## TASK DIRECTIONS:
Give back the data exactly, with no images.

[Dataset excerpts]
################
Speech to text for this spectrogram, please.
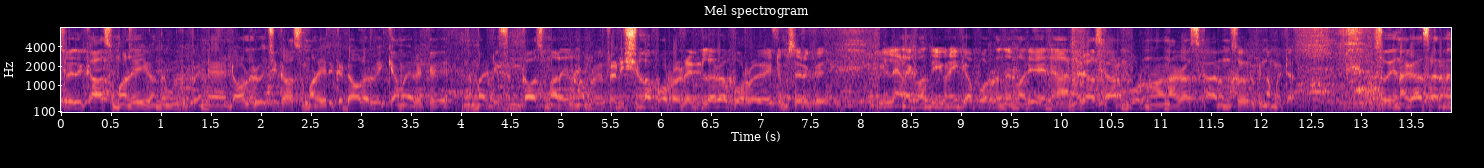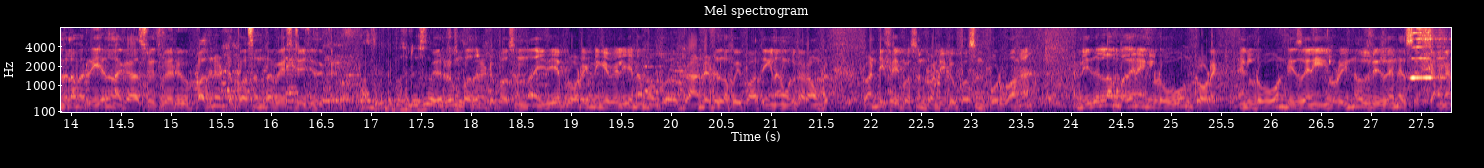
ஸோ இது காசு மாலை வந்து உங்களுக்கு பெண் டாலர் வச்சு காசு மாலை இருக்கு டாலர் வைக்காம இருக்கு. இந்த மாதிரி டிஃப்ரெண்ட் காசு மாலையில் நம்மளுக்கு ட்ரெடிஷ்னலாக போடுற ரெகுலராக போடுற ஐட்டம்ஸ் இருக்கு. இல்லை எனக்கு வந்து யூனிக்காக போடுற இந்த மாதிரி ந- நகாஸ் ஹாரம் போடணும்னா நகாஸ் ஹாரம்ஸும் இருக்கு நம்மகிட்ட. ஸோ இது நகாஸ் ஹாரம் இதெல்லாமே ரியல் நகாஸ் வித் வெறும் பதினெட்டு பர்சன்ட் தான் வேஸ்டேஜ் இதுக்கு. பதினெட்டு பர்சன்டேஜ் வெறும் பதினெட்டு பர்சன்ட் தான். இதே ப்ராடக்ட் நீங்கள் வெளியே நம்ம பிராண்டடில் போய் பார்த்தீங்கன்னா உங்களுக்கு around twenty five percent twenty two percent போடுவாங்க. அண்ட் இதெல்லாம் பார்த்தீங்கன்னா எங்களோட ஓன் ப்ராடக்ட் எங்களோட ஓன் டிசைன் எங்களோட இன்னொரு டிசைனர்ஸ் இருக்காங்க.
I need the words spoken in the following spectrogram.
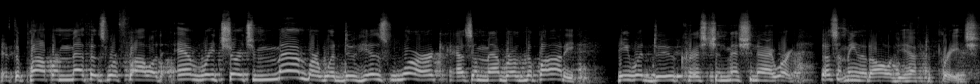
if the proper methods were followed, every church member would do his work as a member of the body. He would do Christian missionary work. Doesn't mean that all of you have to preach.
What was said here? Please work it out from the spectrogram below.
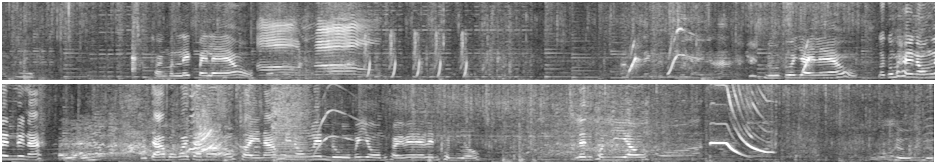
น้องกู ถังมันเล็กไปแล้ว เล็กหรือตัวใหญ่นะหนูตัวใหญ่แล้ว แล้วก็ไม่ให้น้องเล่นด้วยนะพี่จ๋าบอกว่าจะมาเอาใส่น้ำให้น้องเล่นดูไม่ยอมใครแม่เล่นคนเดียว เล่นคนเดียวดูดู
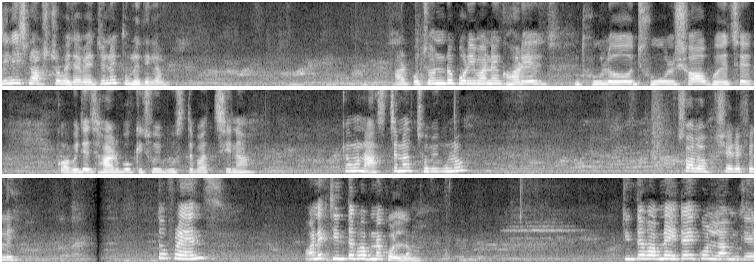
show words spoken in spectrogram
জিনিস নষ্ট হয়ে যাবে, এর জন্যই তুলে দিলাম। আর প্রচণ্ড পরিমাণে ঘরের ধুলো, ঝুল সব হয়েছে। কবে যে ঝাড়বো কিছুই বুঝতে পারছি না। কেমন আসছে না ছবিগুলো? চলো, সেরে ফেলি। তো ফ্রেন্ডস অনেক চিন্তা ভাবনা করলাম। চিন্তা ভাবনা এটাই করলাম যে,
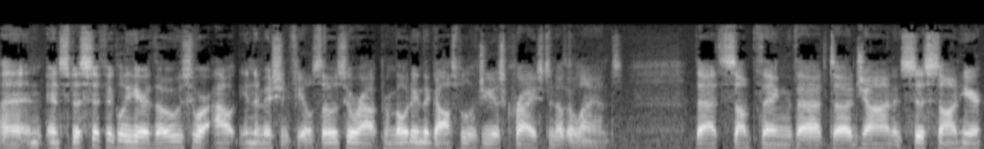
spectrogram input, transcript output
Uh, and, and, specifically here, those who are out in the mission fields, those who are out promoting the gospel of Jesus Christ in other lands. That's something that uh, John insists on here,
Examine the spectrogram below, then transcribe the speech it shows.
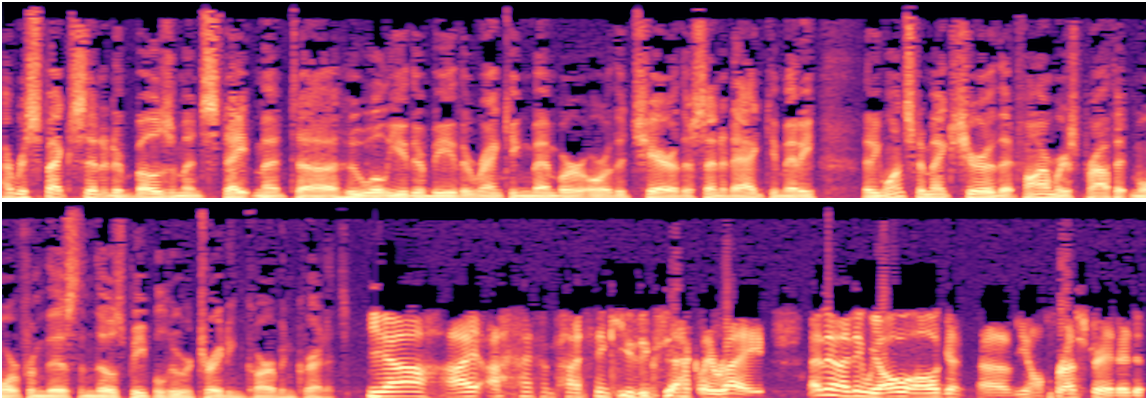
I respect Senator Boozman's statement, uh, who will either be the ranking member or the chair of the Senate Ag Committee, that he wants to make sure that farmers profit more from this than those people who are trading carbon credits. Yeah, I I, I think he's exactly right. And then I think we all all get uh, you know frustrated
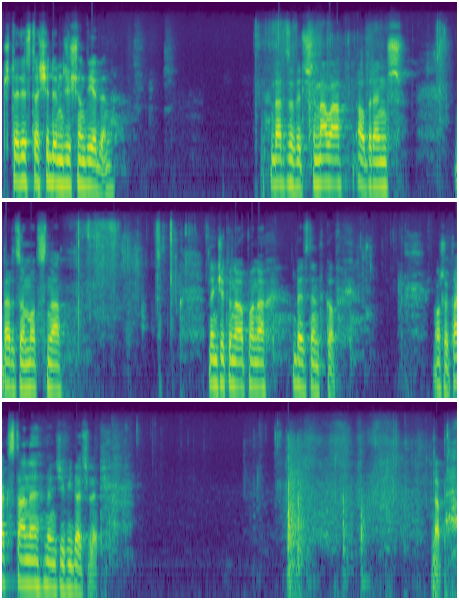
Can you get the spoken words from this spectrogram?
471. Bardzo wytrzymała obręcz, bardzo mocna. Będzie to na oponach bezdętkowych. Może tak stanę, będzie widać lepiej. Dobra.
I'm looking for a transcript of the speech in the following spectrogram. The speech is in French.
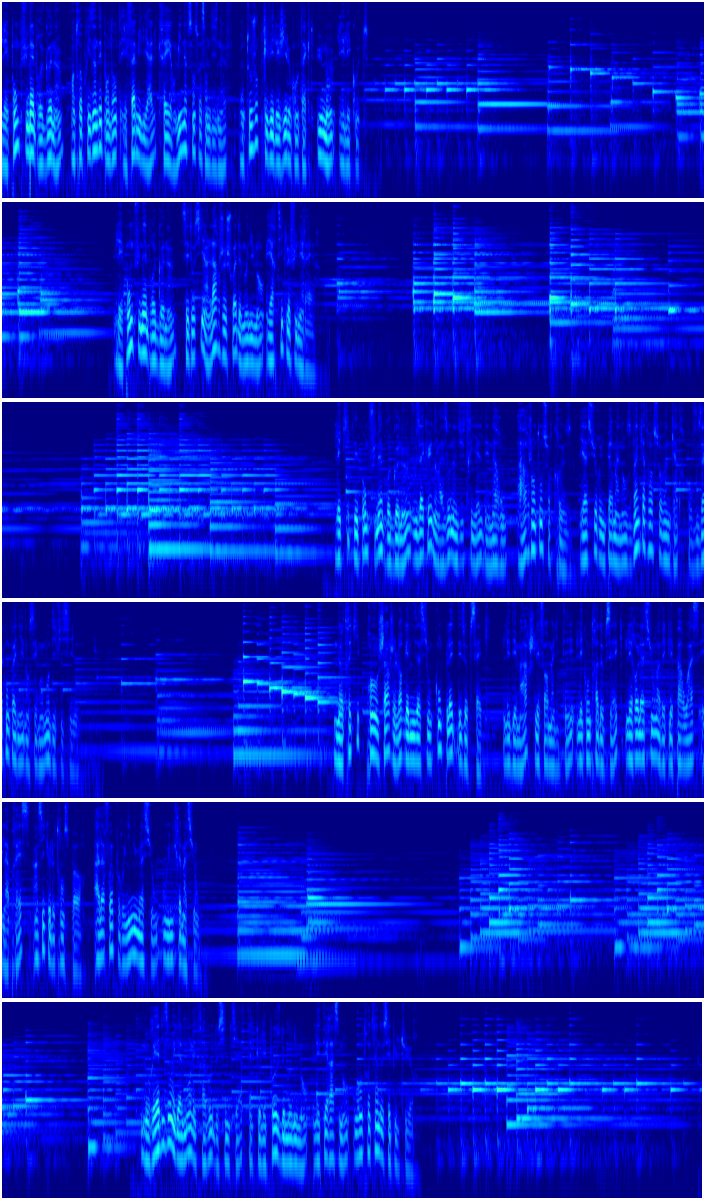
Les pompes funèbres Gonin, entreprise indépendante et familiale créée en 1979, ont toujours privilégié le contact humain et l'écoute. Les pompes funèbres Gonin, c'est aussi un large choix de monuments et articles funéraires. L'équipe des pompes funèbres Gonin vous accueille dans la zone industrielle des Narons, à Argenton-sur-Creuse, et assure une permanence 24 heures sur 24 pour vous accompagner dans ces moments difficiles. Notre équipe prend en charge l'organisation complète des obsèques, les démarches, les formalités, les contrats d'obsèques, les relations avec les paroisses et la presse, ainsi que le transport, à la fois pour une inhumation ou une crémation. Nous réalisons également les travaux de cimetière tels que les poses de monuments, les terrassements ou entretien de sépultures.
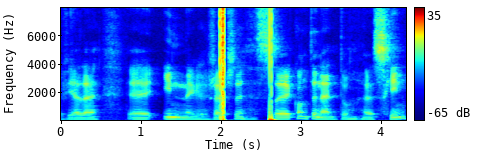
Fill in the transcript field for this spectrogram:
wiele innych rzeczy z kontynentu, z Chin.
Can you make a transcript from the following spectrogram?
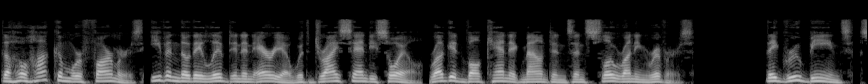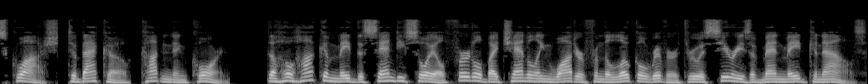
The Hohokam were farmers, even though they lived in an area with dry sandy soil, rugged volcanic mountains and slow-running rivers. They grew beans, squash, tobacco, cotton and corn. The Hohokam made the sandy soil fertile by channeling water from the local river through a series of man-made canals.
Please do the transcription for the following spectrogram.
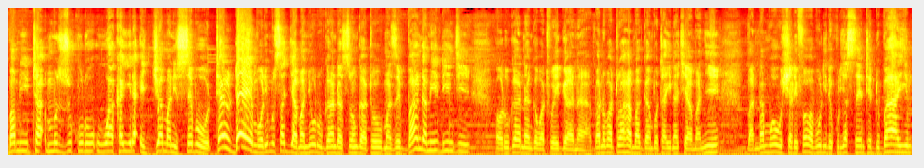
bamuyita muzzukulu wa kayira e germany sebo. Tel dem oli musajja amanyi oluganda so nga tomaze ebbanga midingi oluganda nga watwegaana. Bano batwaha amagambo talina kyamanyi. Bannamuwowu sharifa babuulire kulya sente dubayi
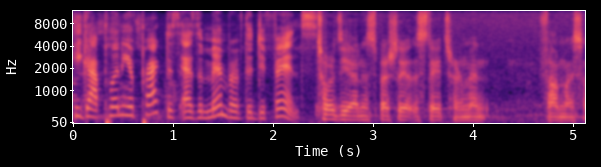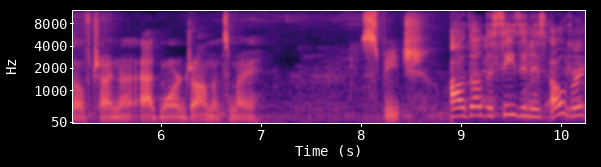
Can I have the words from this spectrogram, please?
He got plenty of practice as a member of the defense. Towards the end, especially at the state tournament, found myself trying to add more drama to my speech. Although the season is over,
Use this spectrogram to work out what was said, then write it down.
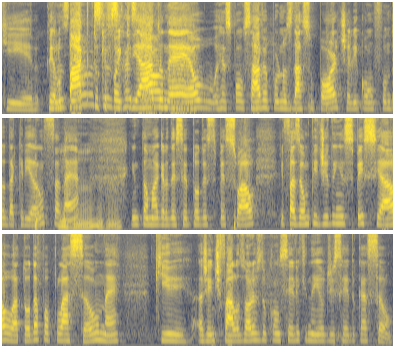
que pelo pacto que foi criado, né, né, é o responsável por nos dar suporte ali com o fundo da criança, né? uhum, né? Uhum. Então agradecer todo esse pessoal e fazer um pedido em especial a toda a população, né? Que a gente fala os olhos do conselho que nem eu disse a educação.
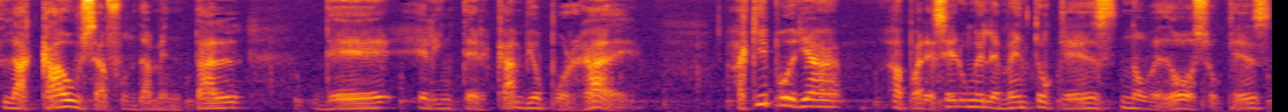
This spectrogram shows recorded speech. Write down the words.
la causa fundamental del el intercambio por jade? Aquí podría aparecer un elemento que es novedoso, que es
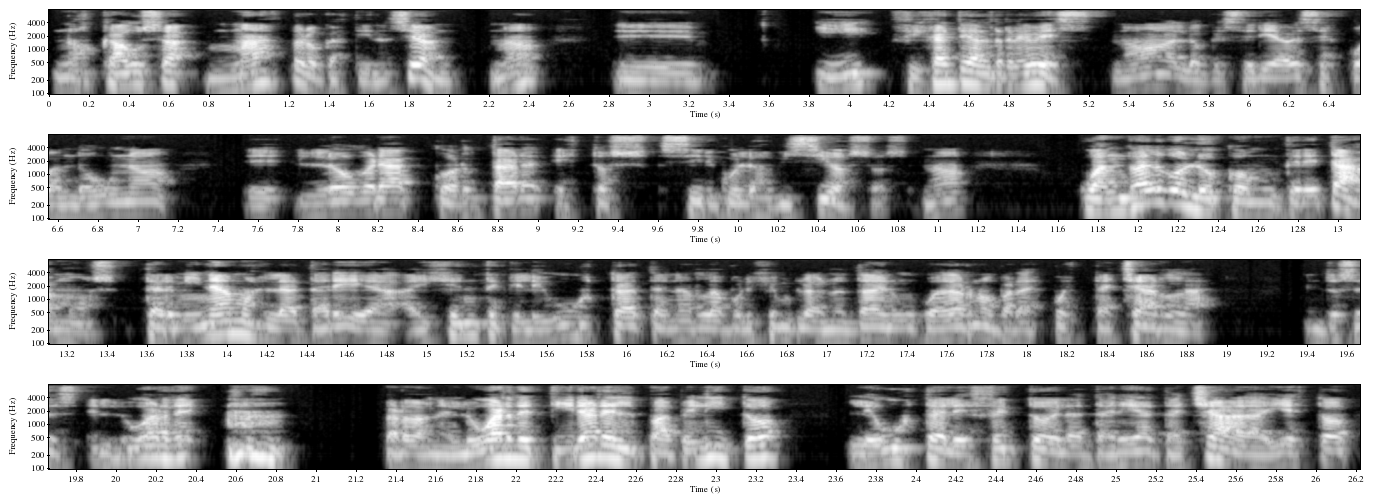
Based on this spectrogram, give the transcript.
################
## RESULT OF THE TASK:
Speech to text for this spectrogram, please.
ஸோ இது காசு மாலை வந்து உங்களுக்கு பெண் டாலர் வச்சு காசு மாலை இருக்கு டாலர் வைக்காம இருக்கு. இந்த மாதிரி டிஃப்ரெண்ட் காசு மாலையில் நம்மளுக்கு ட்ரெடிஷ்னலாக போடுற ரெகுலராக போடுற ஐட்டம்ஸ் இருக்கு. இல்லை எனக்கு வந்து யூனிக்காக போடுற இந்த மாதிரி ந- நகாஸ் ஹாரம் போடணும்னா நகாஸ் ஹாரம்ஸும் இருக்கு நம்மகிட்ட. ஸோ இது நகாஸ் ஹாரம் இதெல்லாமே ரியல் நகாஸ் வித் வெறும் பதினெட்டு பர்சன்ட் தான் வேஸ்டேஜ் இதுக்கு. பதினெட்டு பர்சன்டேஜ் வெறும் பதினெட்டு பர்சன்ட் தான். இதே ப்ராடக்ட் நீங்கள் வெளியே நம்ம பிராண்டடில் போய் பார்த்தீங்கன்னா உங்களுக்கு around twenty five percent twenty two percent போடுவாங்க. அண்ட் இதெல்லாம் பார்த்தீங்கன்னா எங்களோட ஓன் ப்ராடக்ட் எங்களோட ஓன் டிசைன் எங்களோட இன்னொரு டிசைனர்ஸ் இருக்காங்க.
I need the words spoken in the following spectrogram.
if the proper methods were followed, every church member would do his work as a member of the body. He would do Christian missionary work. Doesn't mean that all of you have to preach.
What was said here? Please work it out from the spectrogram below.
น้องกู ถังมันเล็กไปแล้ว เล็กหรือตัวใหญ่นะหนูตัวใหญ่แล้ว แล้วก็ไม่ให้น้องเล่นด้วยนะพี่จ๋าบอกว่าจะมาเอาใส่น้ำให้น้องเล่นดูไม่ยอมใครแม่เล่นคนเดียว เล่นคนเดียวดูดู
show words spoken in spectrogram
জিনিস নষ্ট হয়ে যাবে, এর জন্যই তুলে দিলাম। আর প্রচণ্ড পরিমাণে ঘরের ধুলো, ঝুল সব হয়েছে। কবে যে ঝাড়বো কিছুই বুঝতে পারছি না। কেমন আসছে না ছবিগুলো? চলো, সেরে ফেলি। তো ফ্রেন্ডস অনেক চিন্তা ভাবনা করলাম। চিন্তা ভাবনা এটাই করলাম যে,
spectrogram input, transcript output
Uh, and, and, specifically here, those who are out in the mission fields, those who are out promoting the gospel of Jesus Christ in other lands. That's something that uh, John insists on here,
Examine the spectrogram below, then transcribe the speech it shows.
I respect Senator Boozman's statement, uh, who will either be the ranking member or the chair of the Senate Ag Committee, that he wants to make sure that farmers profit more from this than those people who are trading carbon credits. Yeah, I I, I think he's exactly right. And then I think we all all get uh, you know frustrated
Can you get the spoken words from this spectrogram?
471. Bardzo wytrzymała obręcz, bardzo mocna. Będzie to na oponach bezdętkowych. Może tak stanę, będzie widać lepiej. Dobra.
I'm looking for a transcript of the speech in the following spectrogram. The speech is in French.
Les pompes funèbres Gonin, entreprise indépendante et familiale créée en 1979, ont toujours privilégié le contact humain et l'écoute. Les pompes funèbres Gonin, c'est aussi un large choix de monuments et articles funéraires. L'équipe des pompes funèbres Gonin vous accueille dans la zone industrielle des Narons, à Argenton-sur-Creuse, et assure une permanence 24 heures sur 24 pour vous accompagner dans ces moments difficiles. Notre équipe prend en charge l'organisation complète des obsèques, les démarches, les formalités, les contrats d'obsèques, les relations avec les paroisses et la presse, ainsi que le transport, à la fois pour une inhumation ou une crémation. Nous réalisons également les travaux de cimetière tels que les poses de monuments, les terrassements ou entretien de sépultures.
Fill in the transcript field for this spectrogram:
wiele innych rzeczy z kontynentu, z Chin.
Can you make a transcript from the following spectrogram?
The Hohokam were farmers, even though they lived in an area with dry sandy soil, rugged volcanic mountains and slow-running rivers. They grew beans, squash, tobacco, cotton and corn. The Hohokam made the sandy soil fertile by channeling water from the local river through a series of man-made canals.
Please do the transcription for the following spectrogram.
bamuyita muzzukulu wa kayira e germany sebo. Tel dem oli musajja amanyi oluganda so nga tomaze ebbanga midingi oluganda nga watwegaana. Bano batwaha amagambo talina kyamanyi. Bannamuwowu sharifa babuulire kulya sente dubayi
Can I have the words from this spectrogram, please?
He got plenty of practice as a member of the defense. Towards the end, especially at the state tournament, found myself trying to add more drama to my speech. Although the season is over,
Use this spectrogram to work out what was said, then write it down.
que pelo pacto que foi criado, né, né, é o responsável por nos dar suporte ali com o fundo da criança, né? uhum, né? Uhum. Então agradecer todo esse pessoal e fazer um pedido em especial a toda a população, né? Que a gente fala os olhos do conselho que nem eu disse a educação.
This spectrogram shows recorded speech. Write down the words.
la causa fundamental del el intercambio por jade? Aquí podría aparecer un elemento que es novedoso, que es
Based on this spectrogram, give the transcript.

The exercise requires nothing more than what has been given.